We thank the waiter and hustle back out to the car.
We’re not far from Belturbet, but Tony is eager to show us the Marble Arches caves and Florence Court.
The Marble Arches Caves are the most exciting feature of the UNESCO Marble Arches Caves Global Geopark. The countryside is quite striking – it reminds me a bit of Arizona, with its scrubby ravines and folded landscape. This late in the day, the visitor center is just closing. I haven’t been out here yet because it’s a long way from a public bus – you’d need a car to get out to these gorgeous caves.
With the Marble Arches Caves behind us, we’re off to Florence Court. It’s well past closing time, but the gates are still open. With the air of sneaking in just under a deadline, we drive down the main road and hop out for a few quick pictures.
Florence Court is a lovely Palladian mansion set in a country estate. Walking paths criss-cross the estate, which is home to the original Irish Yew (among other natural delights).
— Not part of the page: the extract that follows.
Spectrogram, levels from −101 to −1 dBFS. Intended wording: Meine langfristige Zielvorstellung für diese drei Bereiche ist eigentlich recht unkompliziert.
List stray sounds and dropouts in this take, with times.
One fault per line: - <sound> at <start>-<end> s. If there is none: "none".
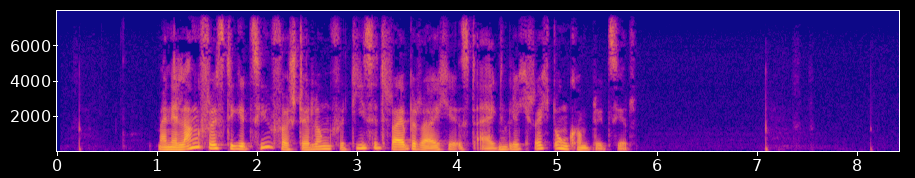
none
Much like the caves, Florence Court is in the middle of nowhere, far off any bus lines and too far to walk (unless you wanted to walk a couple of hours). It’s been on my to-do list since arriving (as have the caves) but I’m running out of steam this late in the summer. I’m glad for the opportunity to see it, even if only in passing.
Florence Court is the last cultural stop on our road trip. We stop one final time for groceries at a local Gala, and finally pull into Belturbet just before 8:00 pm.
Zephy and I feel as if we’ve been in motion almost all day. It’s a good kind of motion, and we saw many interesting and beautiful things our road trip. Still, it’s a real pleasure to settle into the fancy townhouse Tony graciously upgraded us to, and relax for the evening.
Before August rolled around, I’d envisioned spending quite a bit more time playing tourist in Sligo. There’s plenty to see, including Ireland’s largest concentration of prehistoric sites. But I wouldn’t change a thing about this week: the down time in our country cottage was exactly what we needed, and our road trip today certainly gave us a local flavor of this part of Ireland.
Up next: Ireland: A Summer in Review